[Data items]
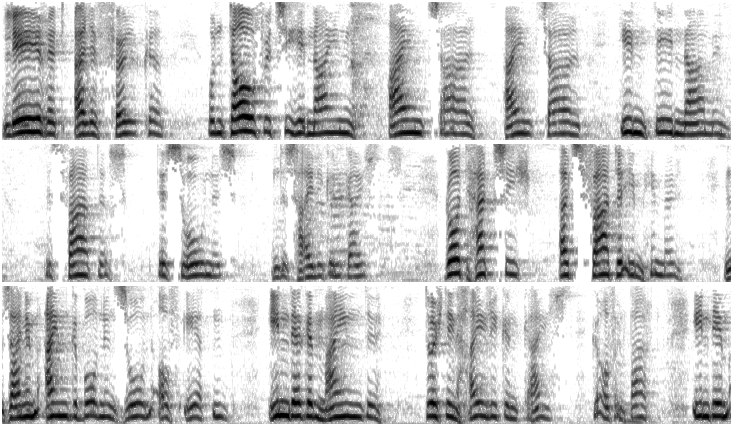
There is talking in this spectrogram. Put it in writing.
lehret alle Völker und taufet sie hinein, Einzahl, Einzahl in den Namen des Vaters, des Sohnes und des Heiligen Geistes. Gott hat sich als Vater im Himmel in seinem eingeborenen Sohn auf Erden in der Gemeinde durch den Heiligen Geist geoffenbart, in dem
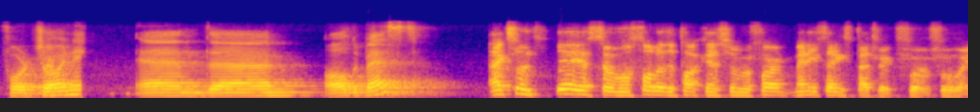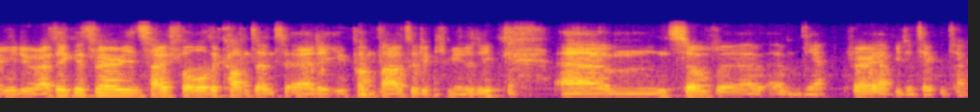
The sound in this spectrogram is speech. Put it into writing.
for joining, and uh, all the best. Excellent. Yeah, yeah. So we'll follow the podcast afar. Many thanks, Patrick, for, for what you do. I think it's very insightful, all the content uh, that you pump out to the community. Um, so, uh, um, yeah, very happy to take the time.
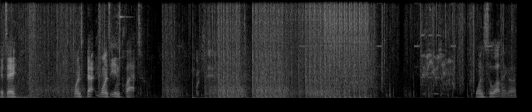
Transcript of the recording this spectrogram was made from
It's A. One's back. One's in plat. What's it? Diffusing. One's still up. Oh I got.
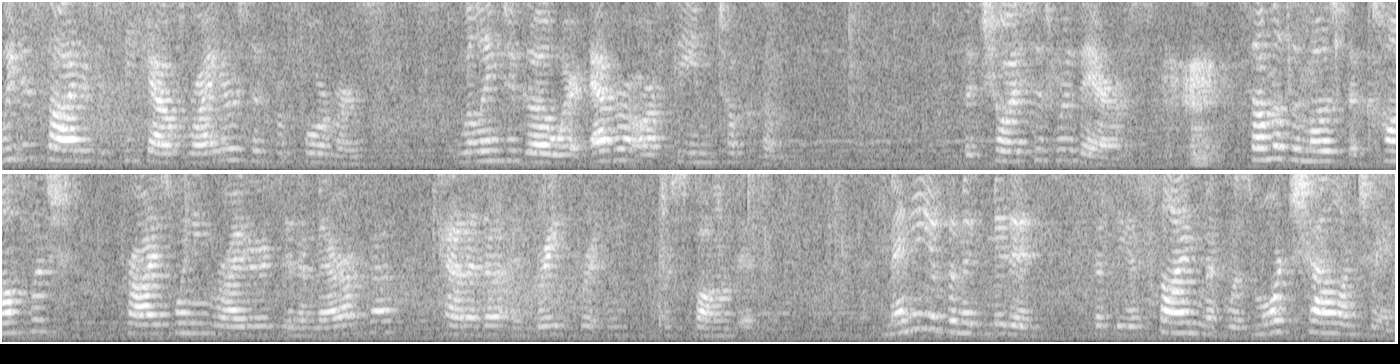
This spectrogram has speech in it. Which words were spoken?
We decided to seek out writers and performers willing to go wherever our theme took them. The choices were theirs. Some of the most accomplished, prize-winning writers in America, Canada, and Great Britain responded. Many of them admitted that the assignment was more challenging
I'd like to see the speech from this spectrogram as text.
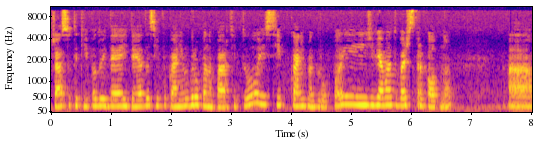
част от екипа дойде идея да си поканим група на партито и си поканихме група и изживяването беше страхотно. А,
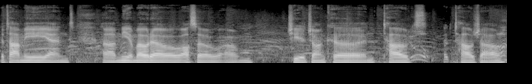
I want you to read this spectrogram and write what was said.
Itami and uh, Miyamoto, also um, Jia Zhangke and Tao Tao Zhao.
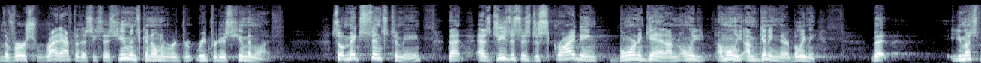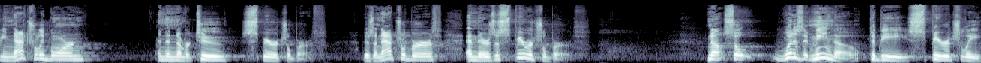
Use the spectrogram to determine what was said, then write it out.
the verse right after this, he says, humans can only re- reproduce human life. So it makes sense to me that as Jesus is describing born again, I'm only, I'm only, I'm getting there, believe me, that you must be naturally born, and then number two, spiritual birth. There's a natural birth and there's a spiritual birth. Now, so what does it mean though to be spiritually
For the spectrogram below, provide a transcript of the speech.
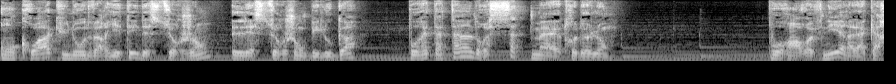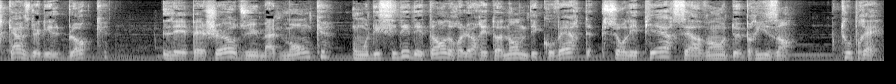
On croit qu'une autre variété d'esturgeon, l'esturgeon beluga, pourrait atteindre 7 mètres de long. Pour en revenir à la carcasse de l'île Bloc, les pêcheurs du Mad Monk ont décidé d'étendre leur étonnante découverte sur les pierres servant de brisant, tout près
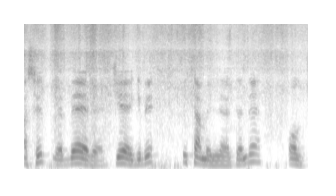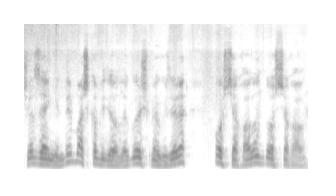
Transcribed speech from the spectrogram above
asit ve B ve C gibi vitaminlerden de oldukça zengindir. Başka videoda görüşmek üzere. Hoşça kalın, dostça kalın.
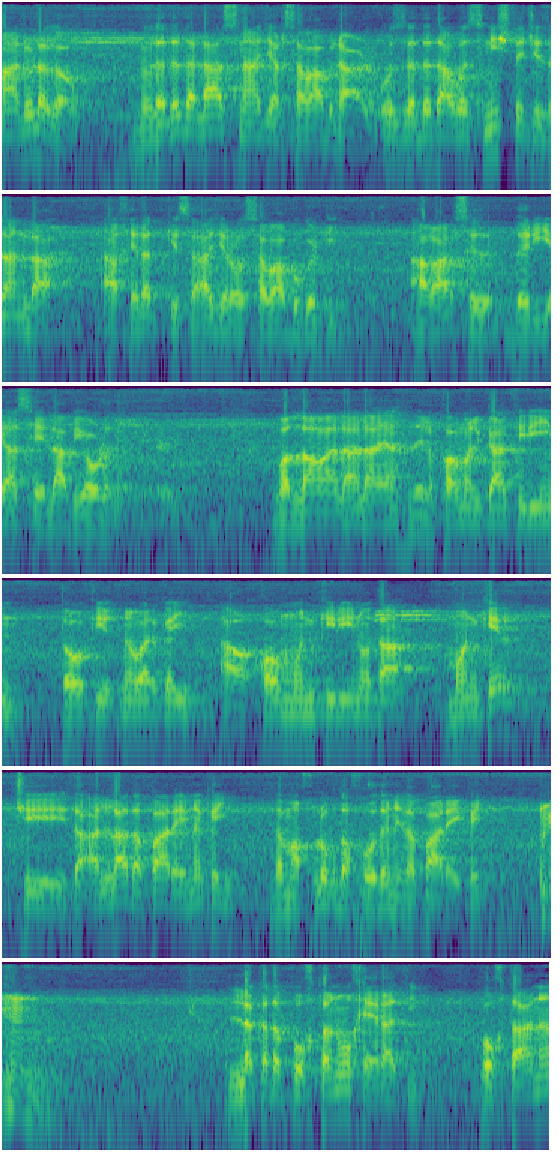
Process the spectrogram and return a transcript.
مال ولګاو نو د ده د لاس نه اجر ثواب لاړ اوس د ده دا وس نشته چی ځان له اخرت کی څه اجر او ثواب وګټی هغه هر څه د ریا سیلاب یوړل والله اعلی لا یهدی القوم الکافرین توفیق نه ورکوی هغه قوم منکرینو ته منکر چی د الله د پاره یې نه کوي د مخلوق د ښودنې د پاره یې کوي لکه د پښتنو خیراتي. پښتانه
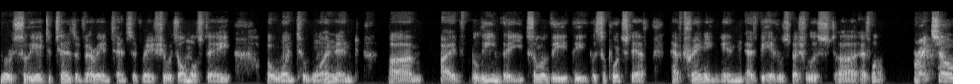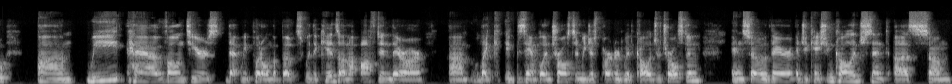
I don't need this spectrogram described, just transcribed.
Sure. So the eight to ten is a very intensive ratio. It's almost a a one to one. And um, I believe that some of the, the, the, support staff have training in as behavioral specialists uh, as well. Right. So um, we have volunteers that we put on the boats with the kids. On often there are um, like example in Charleston, we just partnered with College of Charleston and so their education college sent us some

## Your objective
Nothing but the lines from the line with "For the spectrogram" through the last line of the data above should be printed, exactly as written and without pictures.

## Output for this task
For the spectrogram below, provide a transcript of the speech.
On croit qu'une autre variété d'esturgeon, l'esturgeon beluga, pourrait atteindre 7 mètres de long. Pour en revenir à la carcasse de l'île Bloc, les pêcheurs du Mad Monk ont décidé d'étendre leur étonnante découverte sur les pierres servant de brisant, tout près
Transcribed speech from the spectrogram above
asit ve B ve C gibi vitaminlerden de oldukça zengindir. Başka videoda görüşmek üzere. Hoşça kalın, dostça kalın.
Process the spectrogram and return a transcript.
مال ولګاو نو د ده د لاس نه اجر ثواب لاړ اوس د ده دا وس نشته چی ځان له اخرت کی څه اجر او ثواب وګټی هغه هر څه د ریا سیلاب یوړل والله اعلی لا یهدی القوم الکافرین توفیق نه ورکوی هغه قوم منکرینو ته منکر چی د الله د پاره یې نه کوي د مخلوق د ښودنې د پاره یې کوي لکه د پښتنو خیراتي. پښتانه
I don't need this spectrogram described, just transcribed.
Sure. So the eight to ten is a very intensive ratio. It's almost a a one to one. And um, I believe that some of the, the, the, support staff have training in as behavioral specialists uh, as well. Right. So um, we have volunteers that we put on the boats with the kids. On often there are um, like example in Charleston, we just partnered with College of Charleston and so their education college sent us some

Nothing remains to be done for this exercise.